PROBLEM
Restate the data word for word and leave the images out.

(Collected data entries)

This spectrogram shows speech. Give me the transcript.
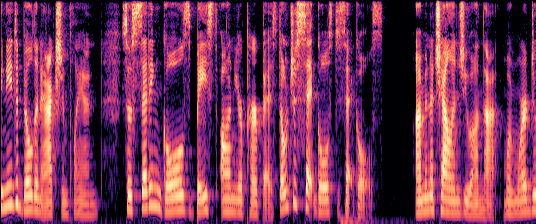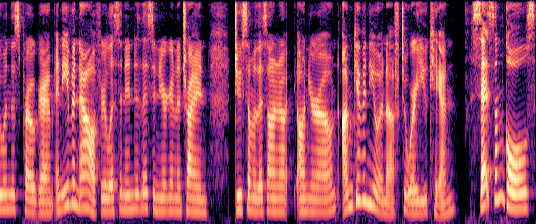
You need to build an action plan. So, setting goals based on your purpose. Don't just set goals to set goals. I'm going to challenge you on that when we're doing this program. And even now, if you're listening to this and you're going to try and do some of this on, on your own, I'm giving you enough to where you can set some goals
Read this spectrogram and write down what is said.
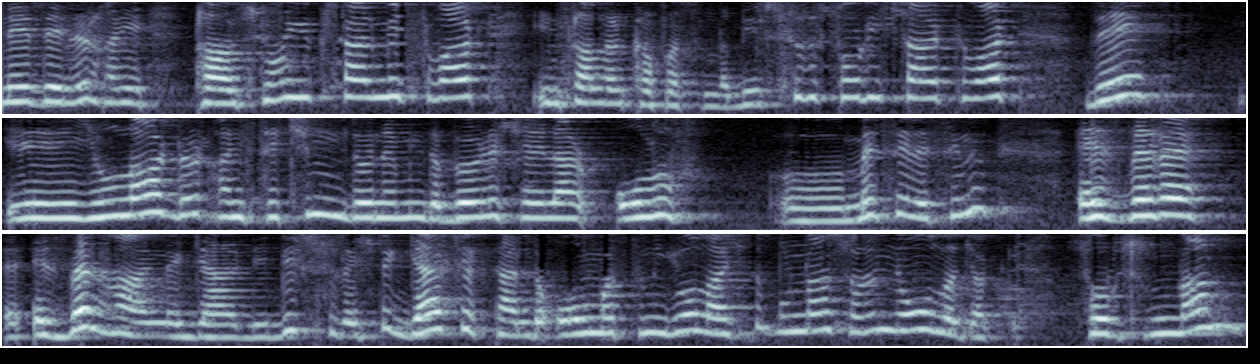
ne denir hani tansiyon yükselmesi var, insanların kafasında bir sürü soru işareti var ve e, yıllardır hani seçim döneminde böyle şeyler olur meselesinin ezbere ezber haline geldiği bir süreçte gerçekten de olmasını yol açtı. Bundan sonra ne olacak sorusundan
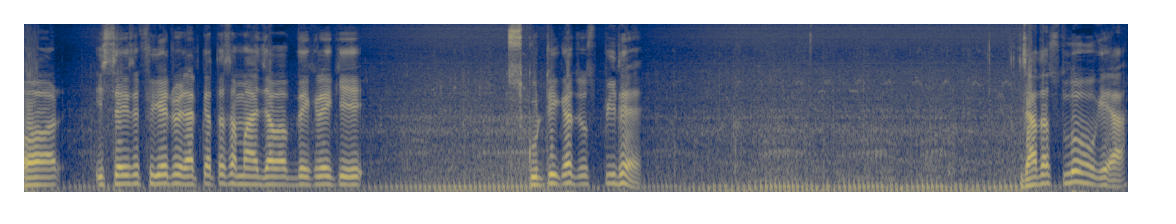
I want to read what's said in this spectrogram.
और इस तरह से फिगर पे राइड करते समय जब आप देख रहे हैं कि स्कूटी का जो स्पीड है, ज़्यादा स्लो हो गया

SOLUTION TO THIS EXERCISE
This spectrogram shows speech. Give me the transcript.
You need to build an action plan. So, setting goals based on your purpose. Don't just set goals to set goals. I'm going to challenge you on that when we're doing this program. And even now, if you're listening to this and you're going to try and do some of this on, on your own, I'm giving you enough to where you can set some goals
Read this spectrogram and write down what is said.
ne denir hani tansiyon yükselmesi var, insanların kafasında bir sürü soru işareti var ve e, yıllardır hani seçim döneminde böyle şeyler olur meselesinin ezbere ezber haline geldiği bir süreçte gerçekten de olmasını yol açtı. Bundan sonra ne olacak sorusundan
I want to read what's said in this spectrogram.
और इस तरह से फिगर पे राइड करते समय जब आप देख रहे हैं कि स्कूटी का जो स्पीड है, ज़्यादा स्लो हो गया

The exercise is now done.